▶ _Description of the task_
The number needed is how many lines of the data hold the string "pictures". Give that number and nothing more.

Stored entries
•••••

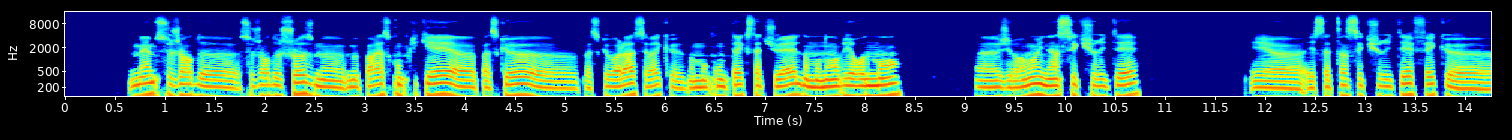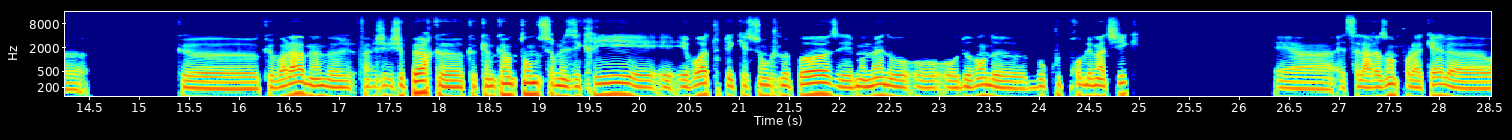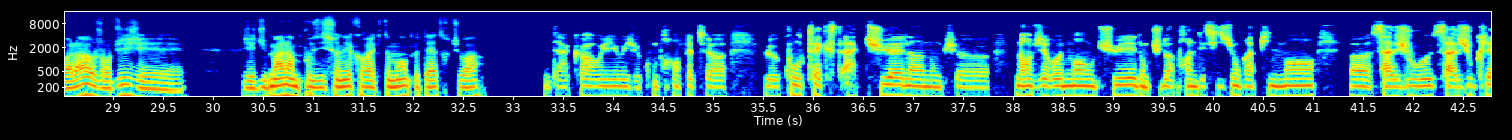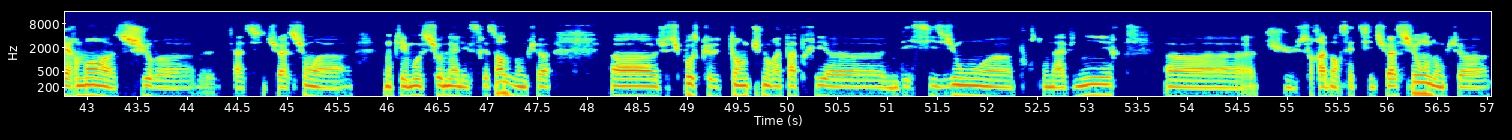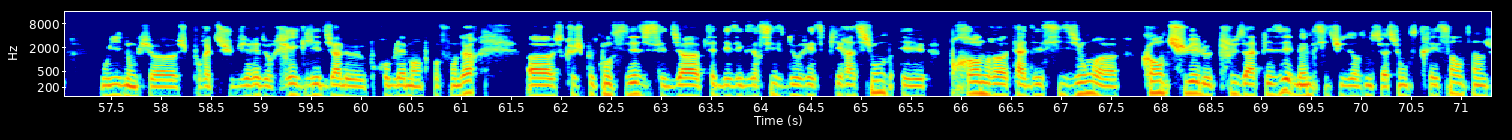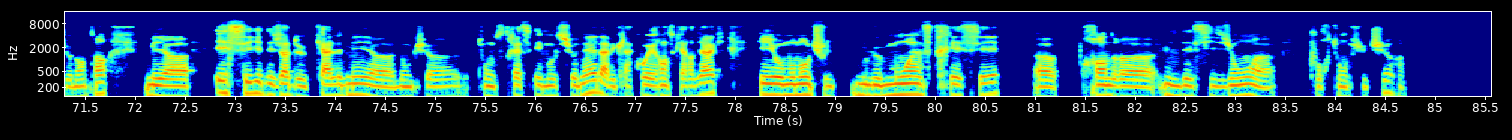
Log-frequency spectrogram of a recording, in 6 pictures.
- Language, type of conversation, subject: French, advice, Comment puis-je mieux reconnaître et nommer mes émotions au quotidien ?
- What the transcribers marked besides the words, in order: other background noise; stressed: "actuel"; stressed: "régler"; stressed: "prendre"; stressed: "quand"; stressed: "essayer"; stressed: "moins"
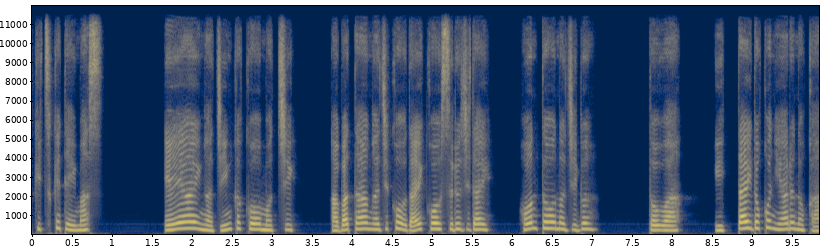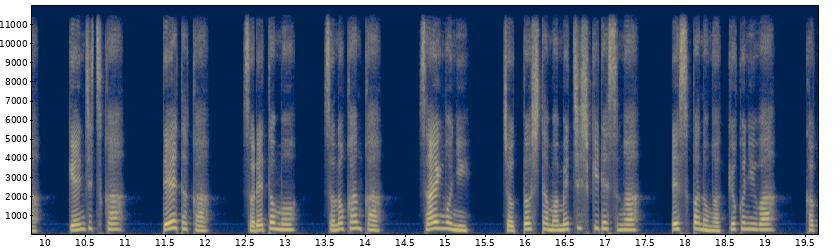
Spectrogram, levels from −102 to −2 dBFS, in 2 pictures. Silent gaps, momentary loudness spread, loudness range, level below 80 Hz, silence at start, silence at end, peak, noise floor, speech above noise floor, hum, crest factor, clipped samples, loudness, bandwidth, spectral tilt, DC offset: none; 11 LU; 2 LU; -58 dBFS; 0.05 s; 0.05 s; -6 dBFS; -84 dBFS; 60 dB; none; 18 dB; under 0.1%; -25 LUFS; 12 kHz; -3 dB/octave; under 0.1%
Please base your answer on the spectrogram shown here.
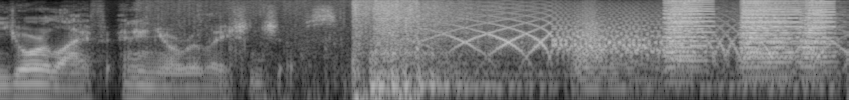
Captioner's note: static crackling; crowd cheering; upbeat jazzy music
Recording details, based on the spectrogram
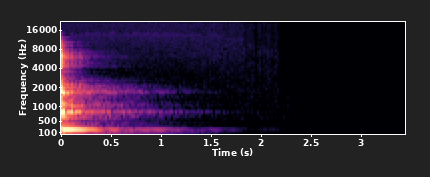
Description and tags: Metal Timbale 017
drum, pack, kit, god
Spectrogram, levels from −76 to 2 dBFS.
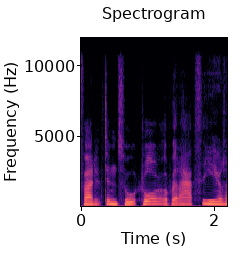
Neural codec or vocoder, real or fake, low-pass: codec, 16 kHz in and 24 kHz out, 0.4 kbps, LongCat-Audio-Codec, four codebook decoder; fake; 10.8 kHz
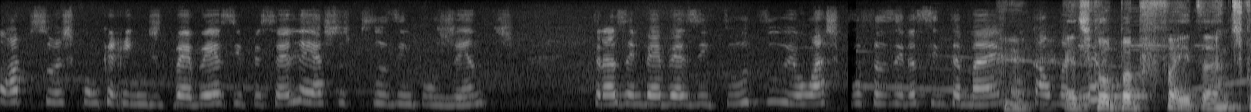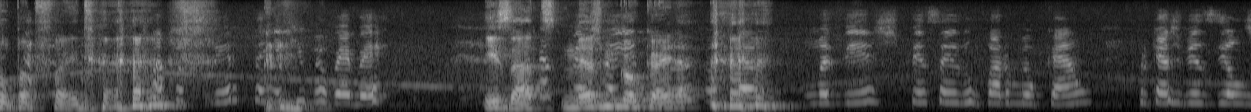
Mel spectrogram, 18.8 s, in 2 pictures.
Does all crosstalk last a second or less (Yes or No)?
No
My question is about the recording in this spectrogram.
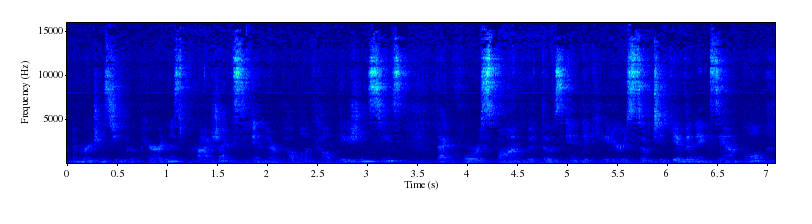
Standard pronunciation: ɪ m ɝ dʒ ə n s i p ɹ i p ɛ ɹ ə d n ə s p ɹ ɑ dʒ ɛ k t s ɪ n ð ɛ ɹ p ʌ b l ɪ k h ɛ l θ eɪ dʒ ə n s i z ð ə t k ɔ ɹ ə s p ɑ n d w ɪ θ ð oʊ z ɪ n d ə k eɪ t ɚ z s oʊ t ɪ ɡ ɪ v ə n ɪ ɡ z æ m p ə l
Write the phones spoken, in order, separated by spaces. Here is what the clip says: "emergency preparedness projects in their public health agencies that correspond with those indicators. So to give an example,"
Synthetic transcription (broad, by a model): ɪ m ɝ dʒ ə n s i p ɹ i p ɛ ɹ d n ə s p ɹ ɑ dʒ ɛ k t s ɪ n ð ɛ ɹ p ʌ b l ɪ k h ɛ l θ eɪ dʒ ə n s i z ð ə t k ɔ ɹ ə s p ɑ n d w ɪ ð oʊ z ɪ n d ə k eɪ t ɚ z s oʊ t ɪ ɡ ɪ v ə n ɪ ɡ z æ m p l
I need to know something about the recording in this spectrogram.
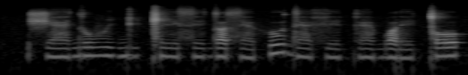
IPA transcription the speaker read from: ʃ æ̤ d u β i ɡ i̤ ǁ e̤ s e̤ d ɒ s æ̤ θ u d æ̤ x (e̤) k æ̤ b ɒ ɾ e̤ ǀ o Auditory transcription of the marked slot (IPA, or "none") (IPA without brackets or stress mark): e̤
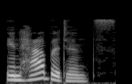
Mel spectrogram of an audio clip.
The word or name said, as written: inhabitant's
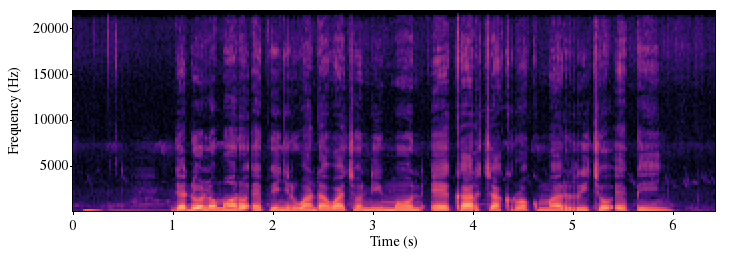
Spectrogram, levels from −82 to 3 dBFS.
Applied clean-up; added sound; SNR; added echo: none; none; none; none.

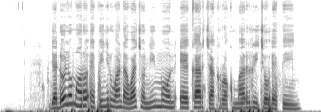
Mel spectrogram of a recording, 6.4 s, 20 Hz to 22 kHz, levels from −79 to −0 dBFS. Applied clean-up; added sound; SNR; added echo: neural mask model Resemble Enhance denoiser.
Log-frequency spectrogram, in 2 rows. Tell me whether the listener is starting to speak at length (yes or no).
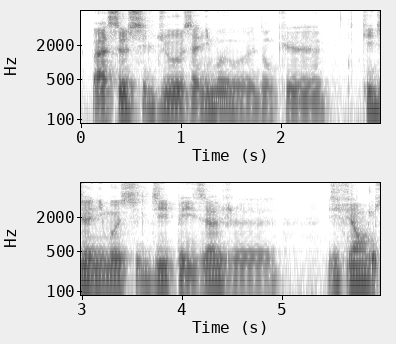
no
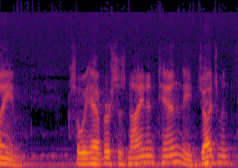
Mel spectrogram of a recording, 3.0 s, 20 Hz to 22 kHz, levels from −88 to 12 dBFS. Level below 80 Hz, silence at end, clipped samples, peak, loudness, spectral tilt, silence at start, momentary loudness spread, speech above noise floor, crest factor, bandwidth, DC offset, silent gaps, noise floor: -48 dBFS; 0 s; under 0.1%; -4 dBFS; -21 LUFS; -7.5 dB/octave; 0 s; 19 LU; 21 dB; 18 dB; 19 kHz; under 0.1%; none; -41 dBFS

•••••

▶ _Solution_
3